IHS hosts renowned genealogist Tony Burroughs on Saturday, May 21, from 10 a.m. to noon at the Eugene and Marilyn Glick Indiana History Center. The Six Phases of African-American Genealogy are what Burroughs has identified as the building blocks of African-American family history research.
Because researchers do not get far only entering family names in Google, they must understand what types of records to seek out first, as well as the obstacles and complexities associated with African-American research. Recognizing the challenges and establishing strong building blocks leads to successes that can be built upon. This program illustrates an overview of the six phases, pointing out methods and sources for each, and progresses from beginning to advanced research.
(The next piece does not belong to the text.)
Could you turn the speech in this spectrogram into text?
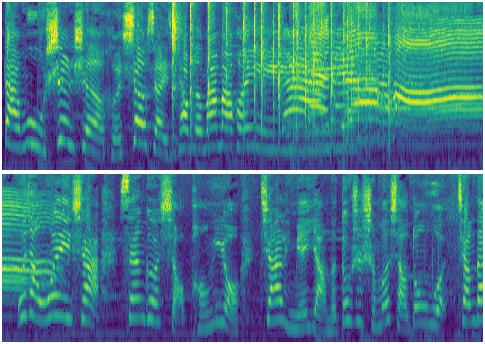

Burroughs taught genealogy at Chicago State University for 15 years. He is the author of Black Roots: A Beginner?s Guide to Tracing the African American Family Tree and has consulted on genealogies for Rev. Al Sharpton (connecting his ancestors to those of the late U.S. Senator Strom Thurmond), Oprah Winfrey and African American Lives 2 on PBS. He received the Distinguished Service Award from the National Genealogical Society and is a fellow of the Utah Genealogical Association.
Cost for the class is $10, and $8 for IHS members. Admission to the Indiana Experience on May 21 is complimentary for class attendees, who are also invited to an afternoon screening of the new WFYI documentary Freedom Riders in the Basile Theater at 1:30 p.m. Participants are eligible for two general Library Education Units (LEUs).
Register online or call (317) 232-1882.